How does this change your approach to licensing exams?
For second- and third-year medical students, Steps 1 and 2 of the United States Medical Licensing Exam (USMLE) are key events. The National Board of Medical Examiners (NBME) has put the USMLE Step 2 exam’s Clinical Skills portion on hold, while Prometric, the organization that operates the testing centers at which the exams are administered, has announced that its facilities are closed for 30 days. For affected students, the NBME has offered to waive fees for eligibility period extensions and testing region changes.
These closures are unlikely to affect second-year medical students preparing for the Step 1 exam. If closures extend, with most students taking the exam in late April and May, that development could have a significant impact on when students take the exam.
Many medical schools give students dedicated study time in the weeks before the exam takes place. During those weeks, when possible, it’s best to try to stick to your study schedule, according to Christopher Cimino, MD, chief medical officer, Kaplan Medical.
Dr. Cimino also said students are going to have to acknowledge their realities.
“No study plan is going to survive distractions,” he said. “The coronavirus is a huge distraction. Everybody has family members and knows people over 60. You need to recognize that that’s a real thing.”
How can you help?

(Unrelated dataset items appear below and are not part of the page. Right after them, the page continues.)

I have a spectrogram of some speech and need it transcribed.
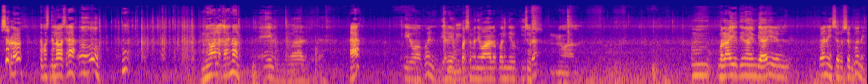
Isa lang. Tapos dalawa sila? Oo. Hmm. Niwala ka rin nun? Eh, maniwala. Ha? Iwan ko, hindi rin yung basta maniwala pag hindi ko Sus. kita. Niwala. Um, malayo din namin biyahe. Yung, paano eh, Sorsogon eh.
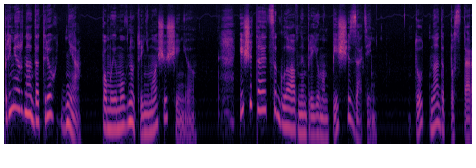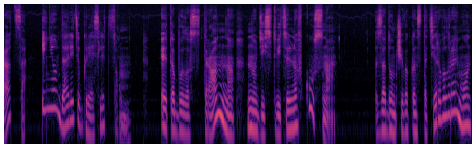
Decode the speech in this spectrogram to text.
примерно до трех дня, по моему внутреннему ощущению, и считается главным приемом пищи за день. Тут надо постараться и не ударить в грязь лицом. Это было странно, но действительно вкусно, задумчиво констатировал Раймон,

Medical students want in on the action, but with clinical rotations suspended, opportunities for direct patient care are limited.
Even without direct patient contact, there are still areas in which students can add value for a health system. Some health systems, for instance, are using telehealth to answer patient questions.
Jeffanie Wu, a first-year medical student at Vanderbilt University School of Medicine and an AMA member, says she and her classmates have worked with their administration to find ways they can offer their services. Two volunteer projects have emerged in recent days: one to help offer child care services to hospital staff, and another to work on a hotline that helps patients screen for symptoms of COVID-19 before they consider going to the hospital.
Wu has signed up to work at the hotline once it is up and running.
“We’re trying to help out in any way we can,” she said. “We are trying to decrease the fear that’s out there right now. By talking to people about the symptoms of COVID-19 and telling them what the virus is. Providing that information can be a service.”
Are away rotations going to be canceled?
With patient contact being suspended, students are not doing traditional rotation activities right now. The same can be said of visiting or away rotations. Typically done early in the fourth year of training, these might be key for current third-year medical students who view them as potential residency program auditions.
Away rotations require students to adapt to a new health system, and those systems are now under significant strain.
“If we do get local clinical options open soon I suspect that [away rotations] would be slow to follow until systems feel like they are back to normal,” Dr. Lomis said. “The advantage to starting up local rotations is that you have the medical students who know your system and can contribute and add value in a number of ways while better protecting their own personal safety. I anticipate GME [graduate medical education] programs will develop distance alternatives to interact with applicants in meaningful ways.”
Editor’s note: This article was updated March 26 to incorporate guidance issued by the LCME.